Msgr. Anatrella remains a priest in good standing though, but, as the NCR article makes clear, the questions about his future and the potential cover up by French prelates of his abuse are mounting.
In considering the cases of these two priests, there is a broad set of issues involved with many nuances in each. In this post, we will focus on how church officials handle the issue of homosexuality and bisexuality in the priesthood.
John O’Doherty of the Rainbow Project, an LGBT health organization in Northern Ireland, told Irish News that Fr. Coyle’s case is not unique because “invisibility and isolation” remain the largest issues affecting LGBT people in a country where the leading churches remain non-affirming. This statement is likely true for many regions in the world, and this invisibility and isolation is intensely true for clergy and religious.

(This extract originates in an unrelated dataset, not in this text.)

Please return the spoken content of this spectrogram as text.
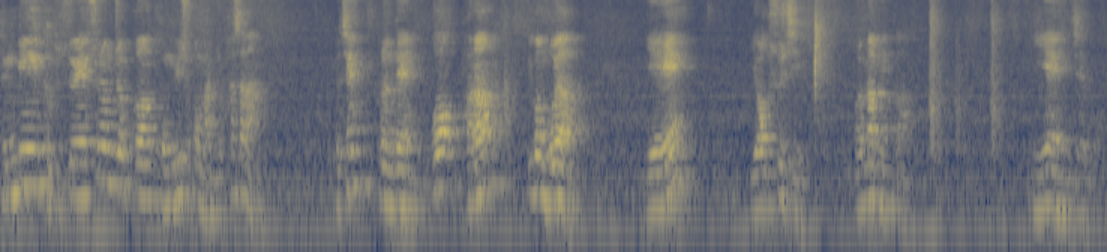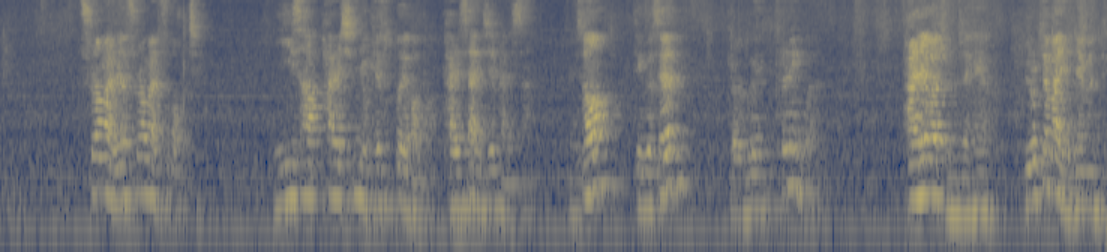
등비 급수의 수렴 조건, 공비 조건 만족하잖아. 그치? 그런데 어? 봐라. 이건 뭐야? 얘 역수지. 얼마입니까? 2의 n제곱. 수렴하려 수렴할 수가 없지. 2, 4, 8, 16 계속 또 해봐봐. 발산이지 발산. 그래서 디귿은 결국에 틀린 거야. 발레가 존재해요. 이렇게만 얘기하면 돼.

If invisibility and isolation were part of Coyle’s life, they could very well have contributed to his decision to use a gay dating app. It’s important to at least ponder the idea that had he been able to acknowledge and share information about his orientation with parishioners and superiors, he might not have felt the need to put his vow of celibacy on the line. Further, if seminary and formation training had allowed him to affirm his sexuality and explore whether he was ready to commit to celibacy as a gay man, he might never have had to seek to explore relationships in a surreptitious way.
The celibacy question aside, the closet remains prominent and oppressive in the priesthood. The climate of fear surrounding homosexuality in the hierarchy of the church promotes secrecy and shame, instead of openness and acceptance. It is important to note though, that while church leaders promote a closeted existence, the faithful are much more likely to support their gay priests, as they did in Coyle’s case.
Meanwhile, priests who sexually abuse children and adults of all genders, as Msgr. Anatrella is alleged to have done, remain in ministry. The saddest part is that Anatrella repeatedly scapegoated gay men for the pedophilia crisis, without any justification. If the allegations are proven true, then it will be one more case which shows the bizarre behavior that some closeted leaders will go to because of their own self-denigration and fear of being known. Targeting faithful gay priests beloved by their communities has only allowed real abusers to continue abusing and to have their crimes protected.
Despite the fact that by most accepted estimates 50% or more of Catholic priests are gay, only a few are openly so in their ministries. This is a deep loss not only for the the priests involved, but for the people of God. The outcomes in these two cases contrast painfully to illuminate the desperate need for a reality check by Catholic leaders and institutions when it comes to their treatment of sexuality in ministry, particularly on LGBT issues.
–Bob Shine and Francis DeBernardo, New Ways Ministry